Rank Maintenance in Female Japanese Macaques: Experimental Evidence for Social Dependency
In many species of cercopithecines characterized by a matrilineal dominance system, a female inherits her mother's rank (genealogical rank) and there is no correlation between a female's genealogicalExpand
The effects of maternal kinship, reciprocity, and dominance rank on the social relationships of female baboons in a well-habituated, free-ranging group in the Okavango Delta of Botswana are examined. Expand
Knowledge acquired and decisions made: triadic interactions during allogrooming in wild bonnet macaques, Macaca radiata.
  • A. Sinha
  • Psychology, Medicine
  • Philosophical transactions of the Royal Society of London. Series B, Biological sciences
  • 1998
The nature of knowledge acquired by bonnet macaque females may be egotistical in that other individuals are evaluated relative to oneself, integrative in that information about all other interactants is used simultaneously, and hierarchical in the ability to preferentially use certain categories of knowledge for the storage of related information from other domains. Expand
Kin-oriented redirection among Japanese macaques: an expression of a revenge system?
Abstract The ability to recognize the close associates of other group members may permit the display of redirected aggression against the relatives of the former aggressor. However, the dominanceExpand
Continuity and change in dominance relations among female baboons
Female baboons, Papio cynocephalus, in Amboseli National Park establish linear dominance hierarchies in which maternal kin usually occupy adjacent ranks, and data from the 15-year period suggest that the rates of change in female dominance relations are variable. Expand
Vocal recognition of individuals and kin in free-ranging rhesus monkeys
The social behaviour of many species of non-human primates suggests a capacity for both individual and kin recognition.
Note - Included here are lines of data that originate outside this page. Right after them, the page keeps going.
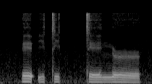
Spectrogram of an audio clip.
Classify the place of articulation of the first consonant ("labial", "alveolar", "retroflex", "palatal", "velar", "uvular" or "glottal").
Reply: glottal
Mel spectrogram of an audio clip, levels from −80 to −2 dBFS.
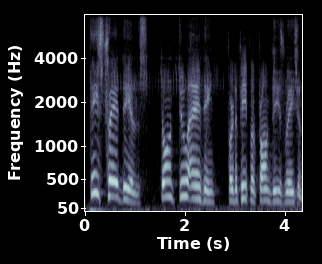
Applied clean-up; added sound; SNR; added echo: neural separator model SepFormer DNS4.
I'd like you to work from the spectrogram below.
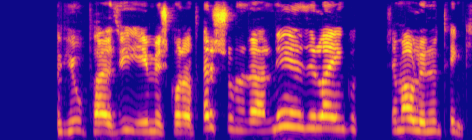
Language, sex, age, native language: Icelandic, male, 30-39, Icelandic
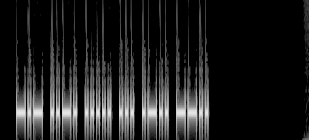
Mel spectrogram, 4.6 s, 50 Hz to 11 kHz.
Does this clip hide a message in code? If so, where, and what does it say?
Yes: Morse code from 0.2 to 3.1 s, heard as a keyed tone, about 35 wpm, 700 Hz. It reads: KF5SLZ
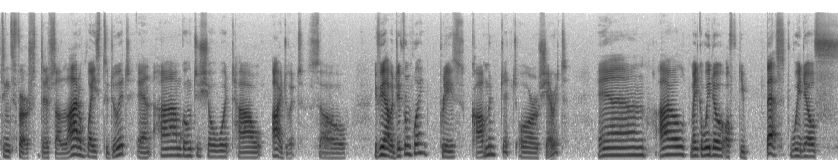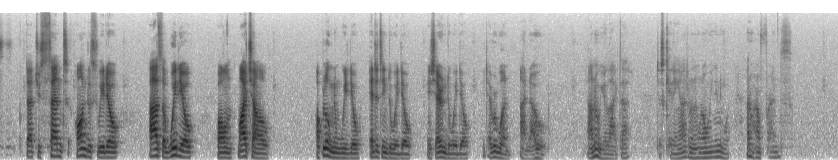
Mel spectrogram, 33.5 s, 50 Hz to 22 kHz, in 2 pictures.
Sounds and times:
Speech: 0:00.0 - 0:11.4, 0:12.0 - 0:19.2, 0:19.8 - 0:22.2, 0:23.1 - 0:27.7, 0:28.5 - 0:32.6.

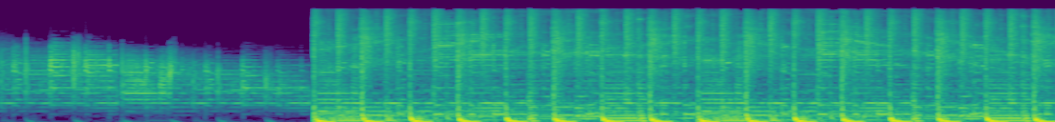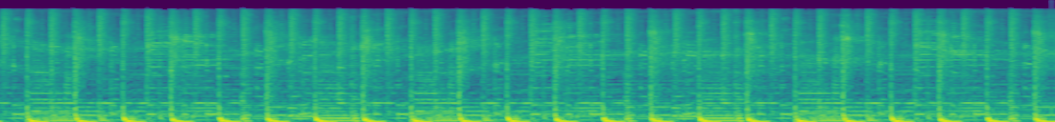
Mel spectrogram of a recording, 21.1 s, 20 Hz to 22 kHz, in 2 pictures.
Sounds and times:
Electronic music: 0:00.0 - 0:21.1.

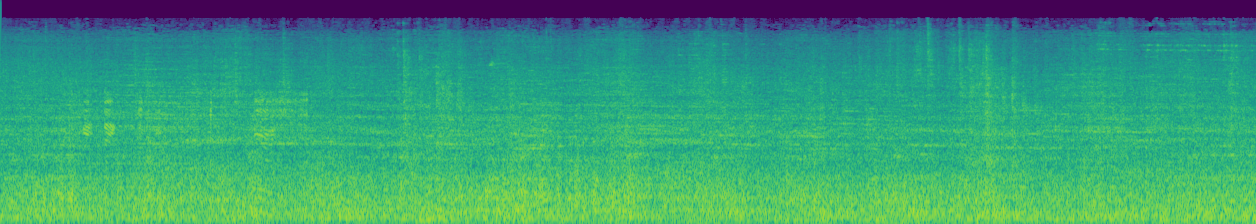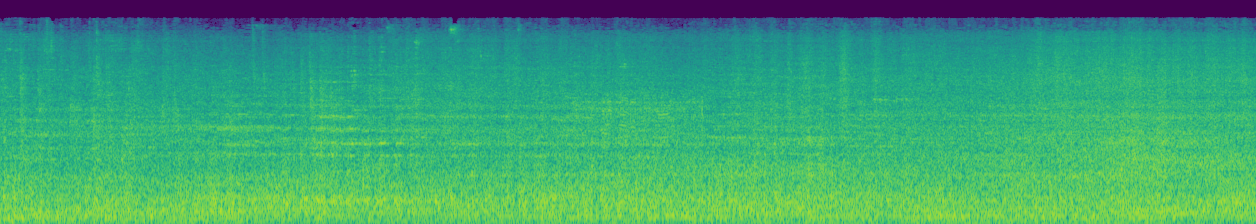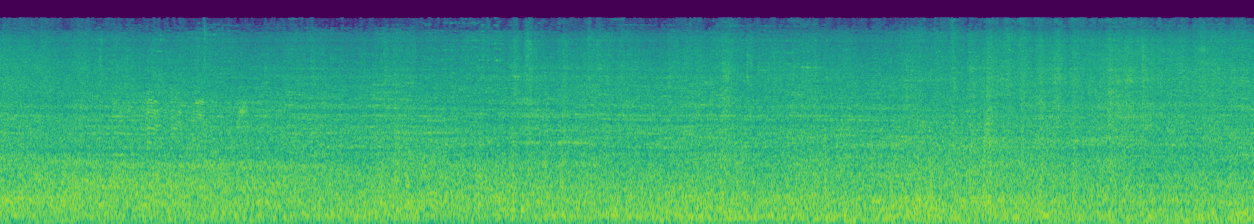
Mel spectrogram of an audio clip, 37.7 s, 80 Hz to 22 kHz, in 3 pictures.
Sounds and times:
Outside, urban or manmade: 0:00.0 - 0:37.6
Railroad car, train wagon: 0:00.0 - 0:37.6
Train: 0:00.0 - 0:37.6.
In these species, the ability to signal and perceive identity at a distance mayExpand
A social concept in Java monkeys
Abstract Two adult female Java monkeys, Macaca fascicularis, demonstrated their ability to form a concept of affiliation by their choices of slides of group members. In a discrimination task, oneExpand
Long-Term Consistency of Dominance Relations Among Female Baboons (Papio cynocephalus)
At maturity, female baboons in the Amboseli National Park of Kenya generally attain a rank position among adults near to that of their mothers. However, the age of a female's mother and theExpand